Top Stories

Boeing 737 crash, horrific culmination of errors, design flaws , lack of action

Boeing 737 crash, horrific culmination of errors, design flaws , lack of action

A House committee bashing report questioning whether Boeing and government regulators have comprehended the problems that caused two deadly 737 Max jet crashes.  And whether either will be agreeing to make vital changes to fix them.

The Democrat-controlled Transportation Committee members criticized the government for the crashes that killed 346 people. Additionally, the committee staff members recognized many deficits in the Federal Aviation Administration gave consent to process for new jetliners. Though both the agency and Boeing have said certification of the Max complied with FAA regulations, the 246-page report said.

 Rick Larsen, a member of the committee, stated that they’re working on a bipartisan package of reforms to rectify problems. They will also create more FAA administration and improve the safety of the flying public.

Boeing 737 crash, horrific culmination of errors, design flaws , lack of action

Boeing 737 crash, investigations On Two Crashes

On Wednesday the Senate Commerce Committee could make changes. Regarding a bipartisan bill presented in June giving the FAA more grasp over picking company employees who take on safety decisions.

The House Report states that an 18-month investigation was going on into the October 2018 crash of Lion Air flight 610 in Indonesia. And the crash of Ethiopian Airlines flight 302 in March of 2019. The Max was grounded worldwide flowing the Ethiopia crash. Controllers are testing planes with revised flight control software, although Boeing hopes to get the Max flying again later this year or early in 2021.

The investigators are mostly focussing on the reason Boeing was able to get the jet permitted with minimal pilot training. It persuaded the FAA that the Max was an upgraded version of previous-generation 737s.

Boeing Concealed Vital Information

Boeing fitted the plane with a software called Maneuvering Characteristics Augmentation System (MCAS). This spontaneously lowers the plane’s nose to avert an aerodynamic stall. At first, pilots worldwide were not aware of the system. Boeing said was required because the Max had bigger, more powerful engines that were put further forth on the wings than older 737s.

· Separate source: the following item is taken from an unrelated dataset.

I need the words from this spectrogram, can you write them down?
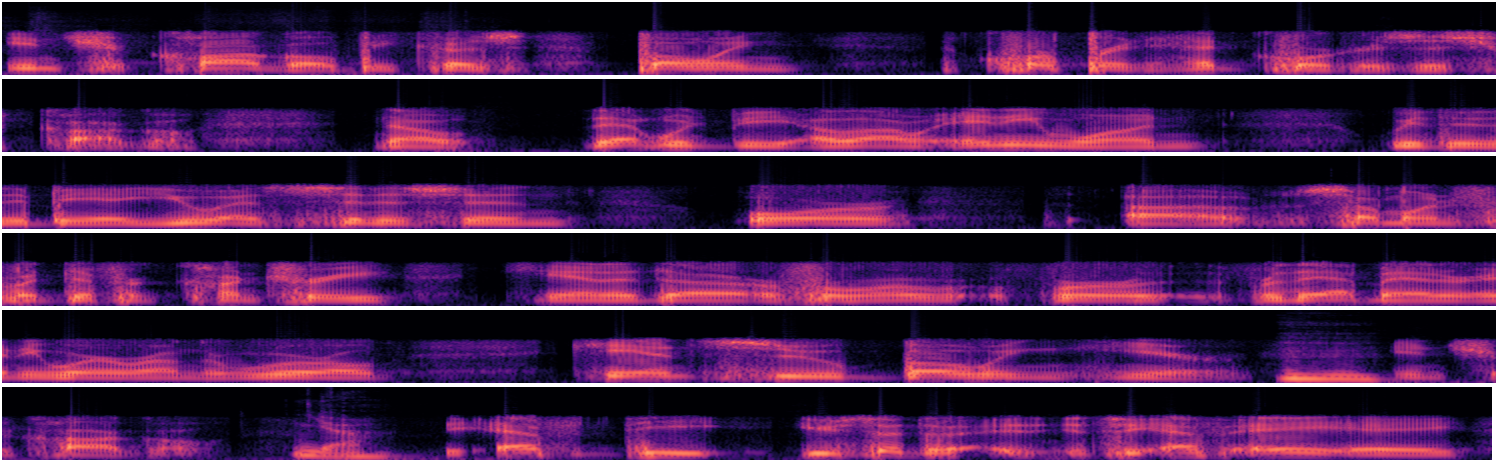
in Chicago because Boeing corporate headquarters is Chicago. Now that would be allow anyone, whether they be a U.S. citizen or uh, someone from a different country, Canada, or for for for that matter, anywhere around the world, can sue Boeing here Mm-hmm. in Chicago. Yeah. The FD, you said the, it's the FAA.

 MCAS continuously pointed the nose down in both the crashes, forcing pilots into ineffective struggles to keep the planes above.

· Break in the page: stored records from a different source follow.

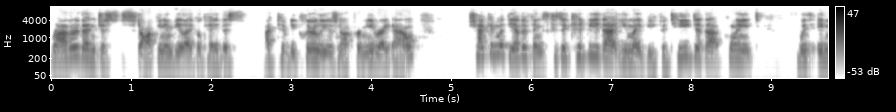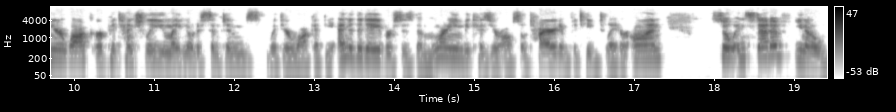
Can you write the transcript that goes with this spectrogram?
rather than just stopping and be like, okay, this activity clearly is not for me right now, check in with the other things because it could be that you might be fatigued at that point within your walk, or potentially you might notice symptoms with your walk at the end of the day versus the morning because you're also tired and fatigued later on. So instead of, you know,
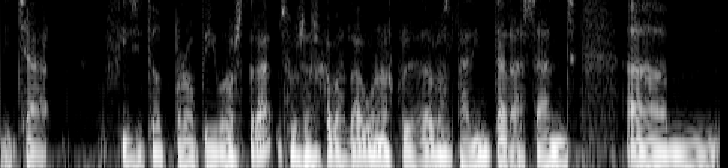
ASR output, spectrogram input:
mitjà fins i tot propi vostre, se us ha escapat algunes cosetes bastant interessants. Um,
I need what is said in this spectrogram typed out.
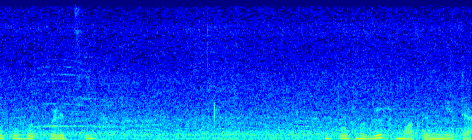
উপভোগ করেছি। উপভোগের মতনই এটা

Committee investigators said many situations were found where Boeing hid information about MCAS from the FAA and airlines.

FAA Finally Making Significant Changes

The FAA stated that they are looking forward to working with the committee to make rectifications. Along with the changes that has already been made, on the basis of internal and independent reviews. The FAA said, “These initiatives are focused on advancing overall aviation safety by improving our organization, processes, and culture”. Additionally, they said that it needs to make a number of design changes to Max before it can fly again.

About the author

Paulami Das

A beginner in the world of content writing, working hard to be an expert. I am a voracious reader and writer. Books, blogs, and posts of any genre in both print and digital media interest me; be it food, technology, travel, nature, wildlife, crime-thriller, romantic comedy, music, sports, or fashion. I am a foodie by heart and a self-proclaimed amateur wildlife photographer and cook.

Add Comment

Click here to post a comment

Your email address will not be published. Required fields are marked *